The problem you are facing is likely tied to the first one, of not being able to put all the fingers down at once, only this time you are also having to move in between chords. So you get your fingers in place on your C chord, you do your strum pattern, then it takes a moment before you actually get your fingers in place for your G chord. Unfortunately when you’re playing music the drummer won’t wait for you to switch your chord before continuing the beat, so you have to get good at doing this to timing. So the drill we are going to do is similar to the first one and will quicken the process of being able to switch chords efficiently and to time!

Here’s the drill: Put your fingers in place for your first chord (in this example we’ll use C Major and G Major). So you’re holding a C Major chord. For step one of this drill don’t worry about strumming yet; right now we are just focused on the fretting hand. Now switch to your G major chord, then back to C, then back to G, etc. So in this first stage of the drill you are just working on switching the chord without strumming (we are isolating the switch and getting good at it). Of course, make sure to put your fingers in the right place each time.

Step two of this drill is: as you are switching in the same manner, add one strum for each chord. This reintegrates the strumming hand in a simple way where you can still stay focused on the fretting hand (think about this from the perspective of building your coordination). Do this until it feels natural.

Step three of this drill is to simply add a full strumming pattern to each of your chords.
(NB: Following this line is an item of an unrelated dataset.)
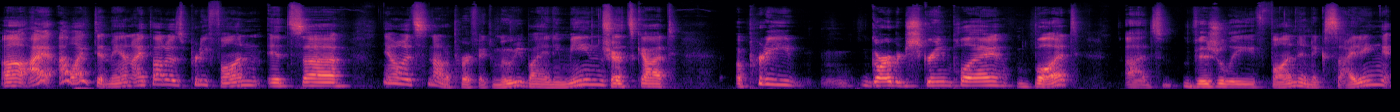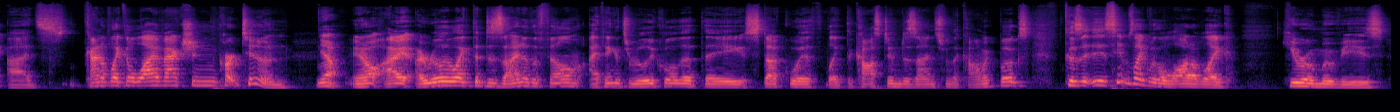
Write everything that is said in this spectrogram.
Uh, I I liked it, man. I thought it was pretty fun. It's uh, you know, it's not a perfect movie by any means. Sure. It's got a pretty garbage screenplay, but uh, it's visually fun and exciting. Uh, it's kind of like a live action cartoon. Yeah. You know, I, I really like the design of the film. I think it's really cool that they stuck with like the costume designs from the comic books because it, it seems like with a lot of like hero movies,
Now you have put it all back together with the fretting and strumming hand and are playing your music!

A Peak Behind the Curtain

There’s a principal of training here that I use with my students: when you are experiencing a problem sometimes it is handy to isolate whatever the problem is and focus on getting good at it. So, for example, say you are playing a four chord progression of Am to C to G to Em. You can switch between all of the chords to timing except C to G. Well then, isolate the problem, and just work on switching between C and G until you can do it to timing. Then, once you’re coordinated with it, you can integrate it back into your four chord progression. So in this example we just fixed the problem of having a gap between your C and G chord (which you can use the above drill for). Now you can play the entire four chord progression without any little breaks (or gaps) in the music and everyone’s happy!


When I’m teaching students new to guitar I marry up proper basics with building the coordination needed for playing guitar. As a side note, if you get a guitar instructor and their approach is to just teach you chords and parts of songs right off the bat, RUN!  The problem with that approach is that it is like taking a child that wants to learn how to swim and just throwing them in the deep end of the pool. It’s like saying, “eh, you’ll get it.” It’s lazy and uncaring, and for most people, it simply does not work. You need to put learning block one into place, and work on building a good foundation from which to grow. This takes not only learning proper basics, but of developing the coordination needed to perform them.

Coordination and Proper Basics: these are two pillars of learning guitar that I use for beginners that we train in such a way that you naturally ascend to being able to connect with and play music!

And for beginners it is important to have these two pillars properly in place. Otherwise it is easy to develop bad habits; and these bad habits will put walls in the way of your development and funnel you into only being able to do certain things. Whereas your growth potential as a guitarist should be limitless, and it will be if you develop the proper foundation!

Virtual Guitar Lessons

Thanks for reading, I hope this helps! If you need a guiding hand on your path of learning guitar and someone with a guru’s eye on you to make sure you’re well rounded in your training and learning proper basics, coordination, and growing into music in a real living way, feel free to get in touch with me for one-on-one virtual lessons!

Rock on!
Coren Smith